# Prompt
Lines from the one containing "I want the speech" through the final line of the records are the only ones to copy, and each must match exactly.

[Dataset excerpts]
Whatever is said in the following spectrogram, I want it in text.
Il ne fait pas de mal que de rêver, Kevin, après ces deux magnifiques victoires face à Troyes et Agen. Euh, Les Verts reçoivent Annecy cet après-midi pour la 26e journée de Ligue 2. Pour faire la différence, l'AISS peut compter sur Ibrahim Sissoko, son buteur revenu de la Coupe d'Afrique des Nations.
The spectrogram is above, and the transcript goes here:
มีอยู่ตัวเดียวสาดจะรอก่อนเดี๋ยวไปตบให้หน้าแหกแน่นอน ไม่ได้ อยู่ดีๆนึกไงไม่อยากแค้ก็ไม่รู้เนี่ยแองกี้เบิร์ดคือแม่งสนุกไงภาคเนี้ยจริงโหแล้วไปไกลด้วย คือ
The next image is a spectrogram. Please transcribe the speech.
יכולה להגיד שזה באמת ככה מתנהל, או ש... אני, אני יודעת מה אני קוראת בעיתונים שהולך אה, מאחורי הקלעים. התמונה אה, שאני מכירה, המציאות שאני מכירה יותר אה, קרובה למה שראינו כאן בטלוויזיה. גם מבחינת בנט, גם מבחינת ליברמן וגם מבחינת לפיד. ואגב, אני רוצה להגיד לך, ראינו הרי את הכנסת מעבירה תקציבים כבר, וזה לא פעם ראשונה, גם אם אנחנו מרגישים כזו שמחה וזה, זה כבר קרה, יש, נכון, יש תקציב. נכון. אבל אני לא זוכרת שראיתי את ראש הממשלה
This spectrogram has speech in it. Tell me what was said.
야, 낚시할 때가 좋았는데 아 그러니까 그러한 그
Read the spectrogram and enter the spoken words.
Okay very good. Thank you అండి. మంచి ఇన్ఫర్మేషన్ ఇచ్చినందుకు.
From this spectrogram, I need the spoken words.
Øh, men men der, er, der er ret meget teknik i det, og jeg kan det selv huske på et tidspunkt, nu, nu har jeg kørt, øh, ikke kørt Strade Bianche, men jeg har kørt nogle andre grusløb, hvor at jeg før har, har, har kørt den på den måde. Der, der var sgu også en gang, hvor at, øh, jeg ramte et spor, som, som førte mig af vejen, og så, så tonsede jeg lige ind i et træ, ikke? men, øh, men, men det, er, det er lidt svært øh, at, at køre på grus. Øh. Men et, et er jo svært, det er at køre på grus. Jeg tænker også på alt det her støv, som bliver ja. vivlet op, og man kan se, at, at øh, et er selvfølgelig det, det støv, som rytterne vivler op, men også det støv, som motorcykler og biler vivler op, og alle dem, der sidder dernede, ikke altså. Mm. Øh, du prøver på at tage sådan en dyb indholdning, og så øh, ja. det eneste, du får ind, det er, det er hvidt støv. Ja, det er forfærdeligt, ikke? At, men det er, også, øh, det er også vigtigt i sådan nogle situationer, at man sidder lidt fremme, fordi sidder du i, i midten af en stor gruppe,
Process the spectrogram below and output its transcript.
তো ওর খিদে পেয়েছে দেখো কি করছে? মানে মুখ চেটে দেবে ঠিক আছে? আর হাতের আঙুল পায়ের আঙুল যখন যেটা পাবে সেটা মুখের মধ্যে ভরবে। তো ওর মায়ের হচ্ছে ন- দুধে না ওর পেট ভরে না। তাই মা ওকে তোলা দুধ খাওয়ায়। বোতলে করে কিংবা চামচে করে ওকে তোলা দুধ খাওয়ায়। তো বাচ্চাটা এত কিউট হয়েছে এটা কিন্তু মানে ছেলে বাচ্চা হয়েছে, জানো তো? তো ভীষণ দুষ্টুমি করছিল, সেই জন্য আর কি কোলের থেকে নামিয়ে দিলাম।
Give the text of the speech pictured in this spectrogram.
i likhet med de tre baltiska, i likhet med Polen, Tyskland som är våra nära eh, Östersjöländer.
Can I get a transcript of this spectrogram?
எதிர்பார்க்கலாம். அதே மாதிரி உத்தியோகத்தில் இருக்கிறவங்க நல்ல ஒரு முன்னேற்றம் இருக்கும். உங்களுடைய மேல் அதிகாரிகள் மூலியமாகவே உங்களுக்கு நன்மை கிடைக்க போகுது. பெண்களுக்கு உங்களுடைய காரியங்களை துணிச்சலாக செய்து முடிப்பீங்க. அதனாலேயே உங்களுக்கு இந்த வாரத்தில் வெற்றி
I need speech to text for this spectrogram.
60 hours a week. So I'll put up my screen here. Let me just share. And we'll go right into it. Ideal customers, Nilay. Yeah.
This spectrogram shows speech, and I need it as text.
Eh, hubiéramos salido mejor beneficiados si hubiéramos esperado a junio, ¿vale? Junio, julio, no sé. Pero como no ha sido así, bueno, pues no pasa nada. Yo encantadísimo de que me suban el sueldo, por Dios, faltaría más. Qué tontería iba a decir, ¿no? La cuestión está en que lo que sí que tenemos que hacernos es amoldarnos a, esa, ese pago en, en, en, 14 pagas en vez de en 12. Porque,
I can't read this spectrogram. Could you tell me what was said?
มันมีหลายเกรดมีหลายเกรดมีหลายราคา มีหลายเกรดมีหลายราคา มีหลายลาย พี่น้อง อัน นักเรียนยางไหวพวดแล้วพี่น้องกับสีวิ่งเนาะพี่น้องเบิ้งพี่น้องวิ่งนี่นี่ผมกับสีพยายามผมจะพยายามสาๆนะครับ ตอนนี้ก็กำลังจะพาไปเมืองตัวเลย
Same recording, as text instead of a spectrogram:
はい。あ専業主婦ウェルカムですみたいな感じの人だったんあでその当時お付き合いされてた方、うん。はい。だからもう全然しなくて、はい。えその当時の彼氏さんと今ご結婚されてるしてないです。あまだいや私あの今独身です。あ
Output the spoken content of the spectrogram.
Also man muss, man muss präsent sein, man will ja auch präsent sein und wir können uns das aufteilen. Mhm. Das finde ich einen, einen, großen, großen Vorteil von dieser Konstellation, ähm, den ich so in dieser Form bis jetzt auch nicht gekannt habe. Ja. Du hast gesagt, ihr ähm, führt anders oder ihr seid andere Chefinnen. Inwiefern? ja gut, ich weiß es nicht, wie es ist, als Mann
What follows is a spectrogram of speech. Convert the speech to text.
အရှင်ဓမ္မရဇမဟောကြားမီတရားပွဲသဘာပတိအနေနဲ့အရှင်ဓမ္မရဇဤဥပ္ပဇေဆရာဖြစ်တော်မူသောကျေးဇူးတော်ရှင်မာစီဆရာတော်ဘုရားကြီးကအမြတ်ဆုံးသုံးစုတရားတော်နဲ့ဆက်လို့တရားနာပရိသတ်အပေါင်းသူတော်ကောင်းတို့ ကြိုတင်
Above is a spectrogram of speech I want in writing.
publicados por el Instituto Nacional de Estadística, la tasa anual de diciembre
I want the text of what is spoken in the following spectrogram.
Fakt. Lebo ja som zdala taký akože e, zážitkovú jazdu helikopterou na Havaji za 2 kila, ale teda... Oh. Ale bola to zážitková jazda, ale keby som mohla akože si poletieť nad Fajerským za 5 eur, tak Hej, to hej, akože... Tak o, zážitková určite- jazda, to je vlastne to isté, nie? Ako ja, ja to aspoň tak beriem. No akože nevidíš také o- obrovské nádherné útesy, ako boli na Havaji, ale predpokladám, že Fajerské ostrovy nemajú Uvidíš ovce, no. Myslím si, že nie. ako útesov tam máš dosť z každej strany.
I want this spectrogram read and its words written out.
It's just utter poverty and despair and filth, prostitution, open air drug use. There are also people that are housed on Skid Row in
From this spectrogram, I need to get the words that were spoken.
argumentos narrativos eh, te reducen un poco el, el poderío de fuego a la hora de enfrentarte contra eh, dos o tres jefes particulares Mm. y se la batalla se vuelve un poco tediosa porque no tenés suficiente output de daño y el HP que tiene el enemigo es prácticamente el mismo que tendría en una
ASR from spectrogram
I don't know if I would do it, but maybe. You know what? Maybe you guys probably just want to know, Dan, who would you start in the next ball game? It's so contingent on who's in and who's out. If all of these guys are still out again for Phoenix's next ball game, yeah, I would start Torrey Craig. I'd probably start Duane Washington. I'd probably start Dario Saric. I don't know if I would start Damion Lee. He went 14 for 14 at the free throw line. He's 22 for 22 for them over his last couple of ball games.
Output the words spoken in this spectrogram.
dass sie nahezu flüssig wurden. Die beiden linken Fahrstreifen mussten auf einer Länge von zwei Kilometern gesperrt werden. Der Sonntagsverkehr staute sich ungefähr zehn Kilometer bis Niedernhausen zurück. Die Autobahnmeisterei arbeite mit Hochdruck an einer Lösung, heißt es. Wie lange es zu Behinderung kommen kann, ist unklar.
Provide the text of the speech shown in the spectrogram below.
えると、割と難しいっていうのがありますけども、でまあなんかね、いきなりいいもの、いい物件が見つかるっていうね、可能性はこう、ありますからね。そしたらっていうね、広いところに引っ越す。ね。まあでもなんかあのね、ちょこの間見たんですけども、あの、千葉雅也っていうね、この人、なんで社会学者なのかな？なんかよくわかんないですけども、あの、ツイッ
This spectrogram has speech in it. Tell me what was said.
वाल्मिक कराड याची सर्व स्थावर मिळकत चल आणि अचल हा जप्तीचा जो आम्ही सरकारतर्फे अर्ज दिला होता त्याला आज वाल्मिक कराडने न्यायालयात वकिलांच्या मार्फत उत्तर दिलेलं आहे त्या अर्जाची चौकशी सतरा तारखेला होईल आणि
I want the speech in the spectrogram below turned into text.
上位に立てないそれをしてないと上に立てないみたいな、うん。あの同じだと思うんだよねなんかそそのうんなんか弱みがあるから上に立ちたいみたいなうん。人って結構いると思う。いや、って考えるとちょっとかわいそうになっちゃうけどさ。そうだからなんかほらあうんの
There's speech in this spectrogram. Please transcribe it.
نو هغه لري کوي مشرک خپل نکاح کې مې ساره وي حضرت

# Solution
I want the speech in the spectrogram below turned into text.
上位に立てないそれをしてないと上に立てないみたいな、うん。あの同じだと思うんだよねなんかそそのうんなんか弱みがあるから上に立ちたいみたいなうん。人って結構いると思う。いや、って考えるとちょっとかわいそうになっちゃうけどさ。そうだからなんかほらあうんの
There's speech in this spectrogram. Please transcribe it.
نو هغه لري کوي مشرک خپل نکاح کې مې ساره وي حضرت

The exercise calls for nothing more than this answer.